* WHAT THE TASK ASKS: What is needed is a word-for-word copy of the lines below from the one with "What did they" through the one with "Show me the", both included, with every picture left out.

* RECORDS TO PROCESS:
────────────────

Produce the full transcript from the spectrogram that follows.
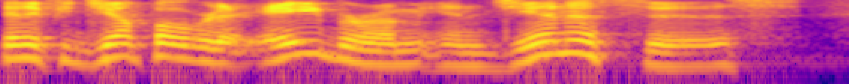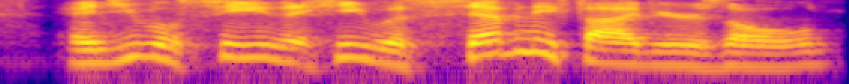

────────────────

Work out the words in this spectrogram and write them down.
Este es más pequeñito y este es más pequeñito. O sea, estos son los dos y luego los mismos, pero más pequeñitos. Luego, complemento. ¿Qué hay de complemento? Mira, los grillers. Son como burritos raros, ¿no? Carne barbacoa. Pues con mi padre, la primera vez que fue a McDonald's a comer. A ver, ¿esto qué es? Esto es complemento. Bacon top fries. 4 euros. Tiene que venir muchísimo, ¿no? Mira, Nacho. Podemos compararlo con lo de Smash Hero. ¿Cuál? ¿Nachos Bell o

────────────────

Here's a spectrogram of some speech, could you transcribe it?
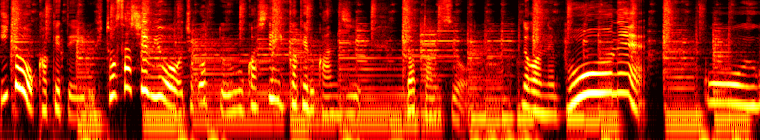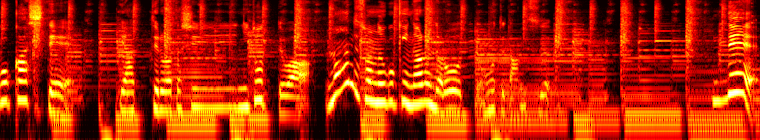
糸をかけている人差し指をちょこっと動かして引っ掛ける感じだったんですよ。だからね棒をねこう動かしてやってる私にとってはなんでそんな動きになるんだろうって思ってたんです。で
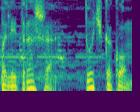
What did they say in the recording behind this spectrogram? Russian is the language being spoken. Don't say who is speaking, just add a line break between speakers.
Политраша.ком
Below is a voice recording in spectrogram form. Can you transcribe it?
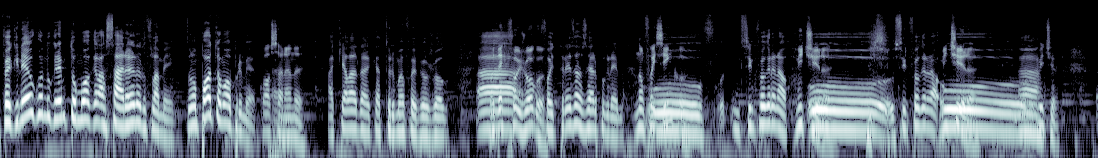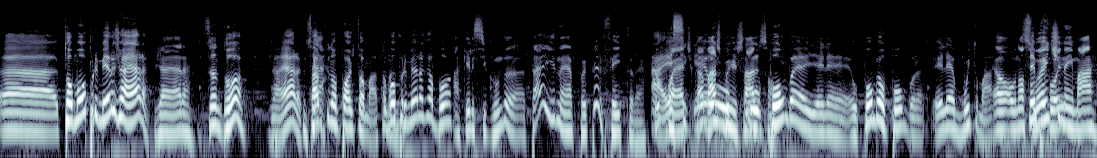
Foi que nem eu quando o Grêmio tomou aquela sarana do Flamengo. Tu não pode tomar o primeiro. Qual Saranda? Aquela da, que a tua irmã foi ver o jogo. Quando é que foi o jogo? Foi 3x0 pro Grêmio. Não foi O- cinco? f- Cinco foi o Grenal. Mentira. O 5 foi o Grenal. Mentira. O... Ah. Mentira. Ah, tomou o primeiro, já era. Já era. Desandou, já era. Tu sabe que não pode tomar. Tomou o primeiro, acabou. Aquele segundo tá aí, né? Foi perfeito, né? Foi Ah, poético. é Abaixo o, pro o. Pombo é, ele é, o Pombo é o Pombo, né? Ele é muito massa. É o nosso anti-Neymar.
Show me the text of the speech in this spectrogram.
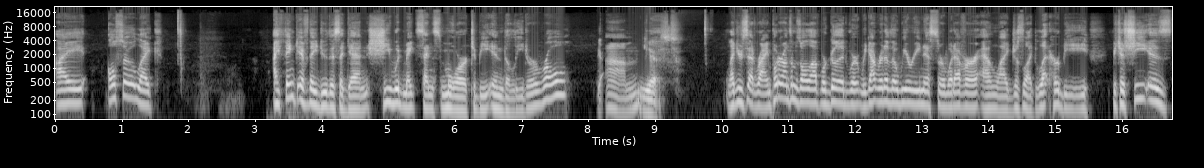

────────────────

* SOLUTION:
What did they say in the recording behind this spectrogram? Russian is the language being spoken. Don't say who is speaking, just add a line break between speakers.
Политраша.ком
Below is a voice recording in spectrogram form. Can you transcribe it?
Foi que nem eu quando o Grêmio tomou aquela sarana do Flamengo. Tu não pode tomar o primeiro. Qual Saranda? Aquela da, que a tua irmã foi ver o jogo. Quando é que foi o jogo? Foi 3x0 pro Grêmio. Não foi O- cinco? f- Cinco foi o Grenal. Mentira. O 5 foi o Grenal. Mentira. O... Ah. Mentira. Ah, tomou o primeiro, já era. Já era. Desandou, já era. Tu sabe que não pode tomar. Tomou o primeiro, acabou. Aquele segundo tá aí, né? Foi perfeito, né? Foi Ah, poético. é Abaixo o, pro o. Pombo é, ele é, o Pombo é o Pombo, né? Ele é muito massa. É o nosso anti-Neymar.
Show me the text of the speech in this spectrogram.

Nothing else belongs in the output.